William was ambushed by Indians very near Palmer River Cemetery. He was killed and mutilated. His body was discovered the next day by three men; Thomas Savage, James Oliver & Thomas Brattle, who were sent from Boston, in hopes of negotiating a peace with the Indians. William's remains were found at what is now the corner of Lake Street and Wheeler Street. Less than a mile from this cemetery. He was not brought home until two days after his death. There was never a formal Christian burial for his remains. It is, however, reasonable to assume that his remains could have been interred in this cemetery. There is also some supposition that his butchered body may have been buried near his home. This attack was the beginning of "The King Philip's War" which saw almost every building in Swansea burned to the ground.

The grounds of this cemetery contain many relatives of William's wife Deliverance Peck. Peck was a prolific name in Mass. during this period. Also buried here, in unmarked graves, are other men slain at the onset of The King Philip's War.

William was the first Cahoon to die in military conflict in the new world. His descendants have fought and died in every war our nation has been engaged in since that time. Cahoons fought bravely for the North and the South in The American Civil War. There were Cahoons imprisoned at Andersonville, a Confederate Prison and Point Lookout Maryland, a Union Prison Camp. Both prisons had horrible living conditions.

It can be said that William lived a tragic life, in that he came to this country as a result of conflict between his homeland of Scotland and England, and he died in a conflict between his adopted country and Native Americans. Violence brought him to the U.S. and violence took him to Heaven. However, It can also be said that as a result of this providence he fathered generations of family members who served their families, this country and their Heavenly Father with Honor, Bravery and Faithfulness.

Family Members
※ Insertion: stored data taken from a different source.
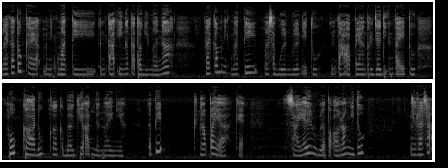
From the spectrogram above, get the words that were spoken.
Mereka tuh kayak menikmati entah inget atau gimana mereka menikmati masa bulan-bulan itu entah apa yang terjadi entah itu luka duka kebahagiaan dan lainnya. Tapi kenapa ya? Kayak saya dan beberapa orang gitu ngerasa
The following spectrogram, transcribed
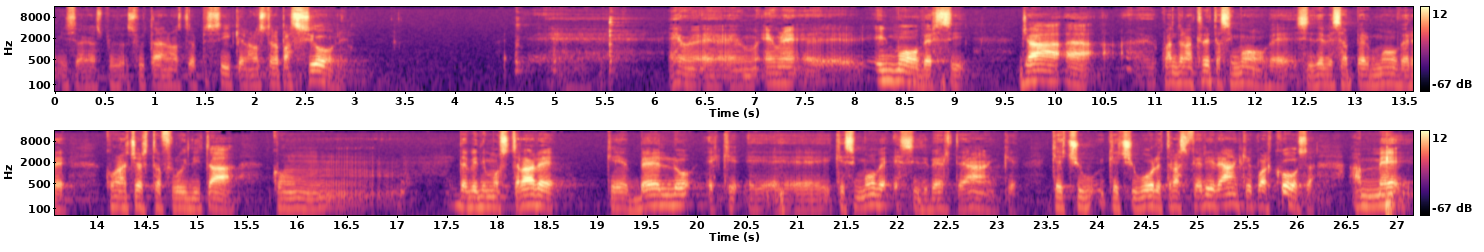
bisogna sfruttare la nostra psiche, la nostra passione. È, è, è un, il muoversi, già eh, quando un atleta si muove si deve saper muovere con una certa fluidità, con, deve dimostrare che è bello e che, e, che, si muove e si diverte anche, che ci, che ci vuole trasferire anche qualcosa a me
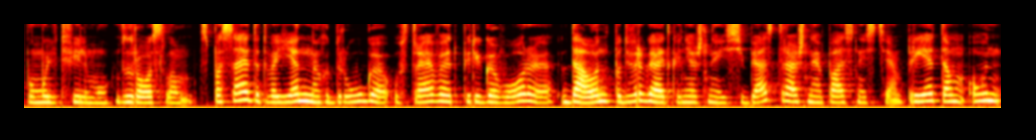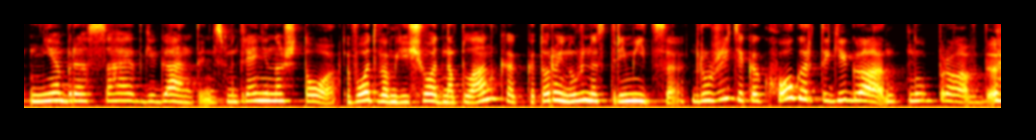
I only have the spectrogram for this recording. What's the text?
по мультфильму взрослым. Спасает от военных друга, устраивает переговоры. Да, он подвергает, конечно, и себя страшной опасности. При этом он не бросает гиганта, несмотря ни на что. Вот вам еще одна планка, к которой нужно стремиться. Дружите как Хогарт и гигант, ну правда.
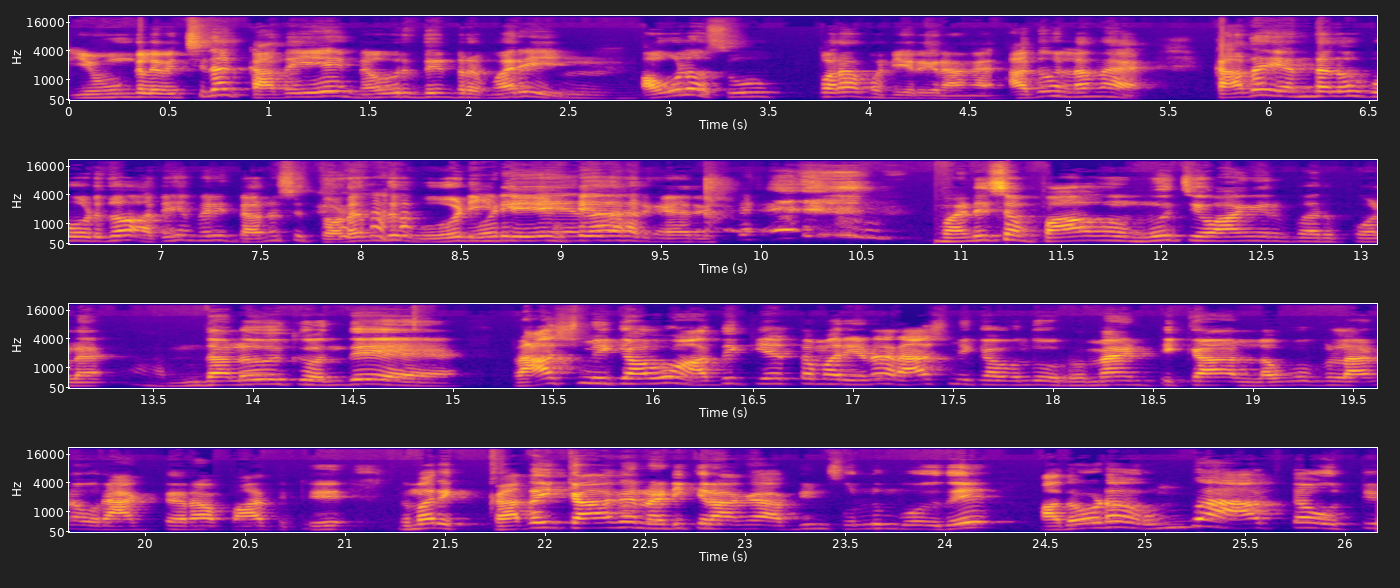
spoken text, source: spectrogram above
இவங்களை வச்சுதான் கதையே நவுறுதுன்ற மாதிரி. அவ்வளவு சூப்பரா பண்ணியிருக்கிறாங்க. அதுவும் இல்லாம கதை எந்த அளவுக்கு ஓடுதோ அதே மாதிரி தனுஷ் தொடர்ந்து ஓடிட்டே தான் தான் இருக்காரு. மனுஷன் பாவம் மூச்சு வாங்கியிருப்பாரு போல. அந்த அளவுக்கு வந்து ராஷ்மிகாவும் அதுக்கேற்ற மாதிரி ஏன்னா ராஷ்மிகா வந்து ஒரு ரொமான்டிக்கா லவ்வபுளான ஒரு ஆக்டரா பார்த்துட்டு இந்த மாதிரி கதைக்காக நடிக்கிறாங்க அப்படின்னு சொல்லும்போது அதோட ரொம்ப ஆப்டா ஒட்டி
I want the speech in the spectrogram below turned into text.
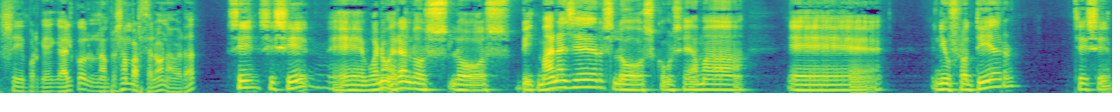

  • Created by: David Cahoon
  • Added: 16 Apr 2008
  • Find a Grave Memorial 26080818
  • Mark Bramlette
  • Find a Grave, database and images (https://www.findagrave.com : accessed ), memorial page for William Cahoon (1633–24 Jun 1675), Find a Grave Memorial no. 26080818, citing Palmer River Churchyard Cemetery, Rehoboth, Bristol County, Massachusetts, USA ; Maintained by David Cahoon (contributor 46964989) .